that the sudden explosion of revenue coincided with the 2003 tax cuts...

our deficits were a product of overspending, and not from revenue collection rates.

most important 'BTW'?
clinton's outlay projection is well below 19%.

Posted by: mark l. | May 13, 2011 11:01:02 AM

Alec, when you idiotically and incorrectly reference the US SC 7-2 ruling that said Gore's proposed method was unconstitutional, did you also forget that Bush won every recount, including the 18-month one undertaken by the NYTimes, USA Today, WaPo?

'George W. Bush would have won even if the Supreme Court had allowed the statewide manual recount that the Florida court had ordered to go forward.'

Posted by: horn | May 13, 2011 11:17:20 AM

i have always seen krugman ramble on about how the bush tax cuts cost us 1.8 trillion dollars...

it seems the cbo made an actual projection on the bush tax cuts COST.

egtrra=tax cuts of 2001
jgtrra=tax cuts of 2003...

i'm looking at jgtrra, largely because the 2001 tax cuts just moved the top marginal rate from 39% to 38.6%, and the 2003 tax act moved the top margin from 38.6% to 35%.

how much does the cbo say the 2003 tax cuts cost us?
333 billion from 2003 to 2010.

looking at the 2011 projections the cbo provided, the tax cuts which obama just continued is projected to deliver a 4 billion dollar surplus.

Posted by: mark l. | May 13, 2011 11:17:31 AM

Bush was so insidious, that even if we elected someone else we would not only have to follow in his footsteps, but double down on them in nearly every possible way in order to clean up mess he made.

Posted by: chris | May 13, 2011 11:17:56 AM

remember the "jobless recovery"?

as opposed to what we have going now, not really.
"recovery summer" is far more fresher in my mind.

Posted by: mark l. | May 13, 2011 11:38:20 AM

Actually, Alec, if you go and read what the CBO wrote, you'll find the following:

Total revenue changes: 6,220 billion (less than expected)
Of this, 3,328 occurs in 2009 or later.

Total outlay changes: 5,629 billion (more than expected)
Of this, 3,174 occurs in 2009 or later.

Amazingly enough, the mismatch between revenue and outlays starts getting larger after the Democrats assumed control of both houses in 2006, and balloons after Obama takes office.
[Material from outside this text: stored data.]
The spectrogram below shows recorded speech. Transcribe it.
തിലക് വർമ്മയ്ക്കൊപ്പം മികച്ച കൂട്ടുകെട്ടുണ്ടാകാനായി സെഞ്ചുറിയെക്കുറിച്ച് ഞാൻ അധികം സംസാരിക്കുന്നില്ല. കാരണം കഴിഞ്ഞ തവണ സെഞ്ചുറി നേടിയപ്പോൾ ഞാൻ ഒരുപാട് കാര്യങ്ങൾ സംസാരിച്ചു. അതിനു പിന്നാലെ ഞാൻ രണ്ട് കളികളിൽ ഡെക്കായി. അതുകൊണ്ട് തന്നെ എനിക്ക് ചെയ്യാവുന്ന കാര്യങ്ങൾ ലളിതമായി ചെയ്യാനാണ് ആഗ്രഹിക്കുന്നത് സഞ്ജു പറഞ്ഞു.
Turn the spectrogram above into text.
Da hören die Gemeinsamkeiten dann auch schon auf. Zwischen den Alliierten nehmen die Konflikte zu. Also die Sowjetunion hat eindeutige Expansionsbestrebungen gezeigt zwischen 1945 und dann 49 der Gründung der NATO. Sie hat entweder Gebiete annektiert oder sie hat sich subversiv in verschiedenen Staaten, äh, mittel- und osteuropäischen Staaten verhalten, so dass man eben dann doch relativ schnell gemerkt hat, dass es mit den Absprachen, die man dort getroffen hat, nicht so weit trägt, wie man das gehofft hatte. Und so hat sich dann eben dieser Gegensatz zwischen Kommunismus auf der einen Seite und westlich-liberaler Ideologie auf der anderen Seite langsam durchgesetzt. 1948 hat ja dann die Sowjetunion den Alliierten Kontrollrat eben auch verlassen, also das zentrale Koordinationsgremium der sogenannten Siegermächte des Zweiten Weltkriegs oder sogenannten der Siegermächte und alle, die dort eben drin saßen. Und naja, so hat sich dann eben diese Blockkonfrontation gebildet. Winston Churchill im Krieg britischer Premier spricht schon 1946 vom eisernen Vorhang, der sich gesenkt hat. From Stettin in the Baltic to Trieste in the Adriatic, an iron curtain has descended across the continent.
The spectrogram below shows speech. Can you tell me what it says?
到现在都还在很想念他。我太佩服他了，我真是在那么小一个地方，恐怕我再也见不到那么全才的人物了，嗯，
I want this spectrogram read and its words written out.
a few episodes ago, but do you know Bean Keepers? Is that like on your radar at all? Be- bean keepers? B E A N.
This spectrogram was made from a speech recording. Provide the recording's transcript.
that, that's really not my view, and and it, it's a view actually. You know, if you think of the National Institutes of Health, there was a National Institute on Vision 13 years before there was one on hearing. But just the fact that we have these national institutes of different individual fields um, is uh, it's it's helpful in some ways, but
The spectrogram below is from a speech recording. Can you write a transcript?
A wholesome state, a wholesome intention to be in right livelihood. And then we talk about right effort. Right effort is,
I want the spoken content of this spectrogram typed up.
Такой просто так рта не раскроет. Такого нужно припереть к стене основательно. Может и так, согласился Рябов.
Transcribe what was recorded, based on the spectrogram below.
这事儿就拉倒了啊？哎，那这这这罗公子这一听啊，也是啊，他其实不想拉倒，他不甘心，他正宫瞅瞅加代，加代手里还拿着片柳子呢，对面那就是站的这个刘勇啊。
As for the Bush-Gore comment, this is on the order of believing that Castro, the Nabisco company, the Mob, and Roy Orbison had Kennedy killed. The US Supreme Court simply stopped the Florida Supreme Court from creating a whole-state recount out of their asses. Every single recount ever done showed that Bush won. Sorry about the fact that Democrats in Palm Beach County were too dumb to fill out a butterfly ballot (designed by a Democrat, BTW).
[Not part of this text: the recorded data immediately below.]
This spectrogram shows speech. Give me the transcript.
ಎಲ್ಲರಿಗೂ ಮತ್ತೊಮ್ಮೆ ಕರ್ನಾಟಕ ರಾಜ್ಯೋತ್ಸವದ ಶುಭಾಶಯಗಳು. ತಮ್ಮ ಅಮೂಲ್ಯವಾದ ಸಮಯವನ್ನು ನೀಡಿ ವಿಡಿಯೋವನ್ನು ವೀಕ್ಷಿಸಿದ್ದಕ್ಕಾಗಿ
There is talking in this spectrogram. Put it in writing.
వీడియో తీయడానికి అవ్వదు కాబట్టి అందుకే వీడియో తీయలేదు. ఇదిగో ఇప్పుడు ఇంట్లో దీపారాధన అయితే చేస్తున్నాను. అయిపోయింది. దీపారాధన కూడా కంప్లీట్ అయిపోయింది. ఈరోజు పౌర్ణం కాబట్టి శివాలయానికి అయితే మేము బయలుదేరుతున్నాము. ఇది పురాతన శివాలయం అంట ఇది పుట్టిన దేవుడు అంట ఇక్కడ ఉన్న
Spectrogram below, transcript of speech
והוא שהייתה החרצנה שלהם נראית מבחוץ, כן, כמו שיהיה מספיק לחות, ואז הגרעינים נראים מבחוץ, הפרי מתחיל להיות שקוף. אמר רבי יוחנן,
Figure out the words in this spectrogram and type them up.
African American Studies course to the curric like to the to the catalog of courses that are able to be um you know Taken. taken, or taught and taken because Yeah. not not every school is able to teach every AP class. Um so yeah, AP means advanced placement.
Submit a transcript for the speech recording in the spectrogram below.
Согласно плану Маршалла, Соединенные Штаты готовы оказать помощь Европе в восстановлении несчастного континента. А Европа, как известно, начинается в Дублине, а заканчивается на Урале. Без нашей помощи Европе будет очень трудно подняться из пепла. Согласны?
Posted by: orthodoc | May 13, 2011 11:44:46 AM

"Saying they were off connotes inaccuracy, when this was a function of their basing the projections on the law in effect at the time,"
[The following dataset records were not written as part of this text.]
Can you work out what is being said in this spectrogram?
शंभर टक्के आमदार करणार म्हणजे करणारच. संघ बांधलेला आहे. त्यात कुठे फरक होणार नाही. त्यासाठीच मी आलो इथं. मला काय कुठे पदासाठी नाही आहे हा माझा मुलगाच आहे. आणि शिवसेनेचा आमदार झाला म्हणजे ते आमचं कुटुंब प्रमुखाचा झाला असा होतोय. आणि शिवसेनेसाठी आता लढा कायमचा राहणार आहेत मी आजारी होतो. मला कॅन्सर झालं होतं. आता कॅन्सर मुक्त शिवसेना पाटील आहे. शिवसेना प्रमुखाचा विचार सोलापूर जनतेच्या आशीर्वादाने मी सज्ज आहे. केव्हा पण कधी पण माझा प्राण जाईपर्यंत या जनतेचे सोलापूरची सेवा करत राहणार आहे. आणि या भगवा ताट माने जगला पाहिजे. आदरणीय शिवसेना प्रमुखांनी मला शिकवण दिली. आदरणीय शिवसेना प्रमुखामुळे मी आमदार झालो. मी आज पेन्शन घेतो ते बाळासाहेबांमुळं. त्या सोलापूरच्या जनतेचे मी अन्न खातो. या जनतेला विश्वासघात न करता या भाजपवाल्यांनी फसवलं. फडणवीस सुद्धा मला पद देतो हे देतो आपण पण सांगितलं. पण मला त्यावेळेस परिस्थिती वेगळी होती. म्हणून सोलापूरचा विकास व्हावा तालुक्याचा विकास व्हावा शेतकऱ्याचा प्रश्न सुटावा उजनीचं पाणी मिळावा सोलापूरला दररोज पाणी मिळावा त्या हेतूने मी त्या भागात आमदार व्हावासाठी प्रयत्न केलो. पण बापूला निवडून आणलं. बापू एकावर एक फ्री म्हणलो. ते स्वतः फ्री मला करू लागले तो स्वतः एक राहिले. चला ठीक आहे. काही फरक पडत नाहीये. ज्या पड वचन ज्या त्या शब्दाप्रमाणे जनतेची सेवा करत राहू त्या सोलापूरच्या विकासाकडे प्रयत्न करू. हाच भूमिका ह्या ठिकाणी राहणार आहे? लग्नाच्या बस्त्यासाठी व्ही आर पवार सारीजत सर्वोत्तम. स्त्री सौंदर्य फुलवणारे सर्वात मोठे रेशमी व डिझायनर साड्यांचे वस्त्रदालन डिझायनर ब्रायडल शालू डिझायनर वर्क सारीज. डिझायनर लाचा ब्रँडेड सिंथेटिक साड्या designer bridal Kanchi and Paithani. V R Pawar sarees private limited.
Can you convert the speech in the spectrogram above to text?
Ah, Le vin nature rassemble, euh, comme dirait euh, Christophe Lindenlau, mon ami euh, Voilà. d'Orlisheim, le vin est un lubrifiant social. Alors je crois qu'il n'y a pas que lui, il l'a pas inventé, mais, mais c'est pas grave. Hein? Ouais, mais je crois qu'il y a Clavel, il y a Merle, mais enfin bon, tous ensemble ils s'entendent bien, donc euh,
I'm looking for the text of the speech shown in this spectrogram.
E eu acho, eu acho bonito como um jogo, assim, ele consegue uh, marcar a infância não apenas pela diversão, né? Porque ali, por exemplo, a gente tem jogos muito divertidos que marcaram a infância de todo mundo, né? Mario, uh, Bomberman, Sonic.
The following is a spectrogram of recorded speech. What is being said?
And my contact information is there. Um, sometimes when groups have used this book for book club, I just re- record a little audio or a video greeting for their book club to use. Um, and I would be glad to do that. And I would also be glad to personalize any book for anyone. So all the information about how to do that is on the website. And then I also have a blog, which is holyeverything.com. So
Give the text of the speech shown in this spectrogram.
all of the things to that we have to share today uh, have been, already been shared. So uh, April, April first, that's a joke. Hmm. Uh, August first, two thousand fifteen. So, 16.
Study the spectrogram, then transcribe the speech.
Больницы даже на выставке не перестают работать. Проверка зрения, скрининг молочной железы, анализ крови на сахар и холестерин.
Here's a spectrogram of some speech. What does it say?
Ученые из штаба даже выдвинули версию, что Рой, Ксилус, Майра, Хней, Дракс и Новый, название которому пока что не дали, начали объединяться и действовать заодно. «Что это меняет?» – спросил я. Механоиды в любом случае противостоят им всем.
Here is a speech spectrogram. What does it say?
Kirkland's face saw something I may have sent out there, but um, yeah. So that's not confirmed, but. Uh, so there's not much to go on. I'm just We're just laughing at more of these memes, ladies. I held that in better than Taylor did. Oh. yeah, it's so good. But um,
Which is a lesson in itself.

"coupled with the disastrous Bush economic policies."

What policies of Bush's were disastrous? You mean his running up the national debt, or his creation of a new healthcare entitlement in 2003, his unnecessary war of choice, or his corporatist bailouts, or his ignoring the social-engineers' meddling that led to the housing bubble?

"How about this for a headline: "We would have a <$5 trillion national debt if the Supreme Court hadn't handed Bush Florida on a silver platter"?"

It's a rare feat to be *that* wrong twice in the same sentence about two wildly diverging topics.

Posted by: hitnrun | May 13, 2011 1:12:28 PM

I remember Clinton's own budgets predicting deficits for as far as the eye could see. Then 1994's Republican revolution happened and, presto, "balanced" budget (minus a few trillion "off budget" line items.)

Then we did pretty well until Pelosi's Dems retook Congress in Jan 2007.

I most recently recall candidate Obama ripping GW Bush for his unacceptable deficits, which Obama/Pelosi/Reid have tripled, or worse, and with more, much more, to come.

Posted by: Koblog | May 13, 2011 1:55:01 PM

Why is it that Alec and the rest of the Quislingcrat crybaby circle still refuse to wrap their minds around the fact that if Gore had been able to carry HIS OWN HOME STATE, the Florida count would have been irrelevant?

Posted by: greybeard3 | May 13, 2011 3:31:17 PM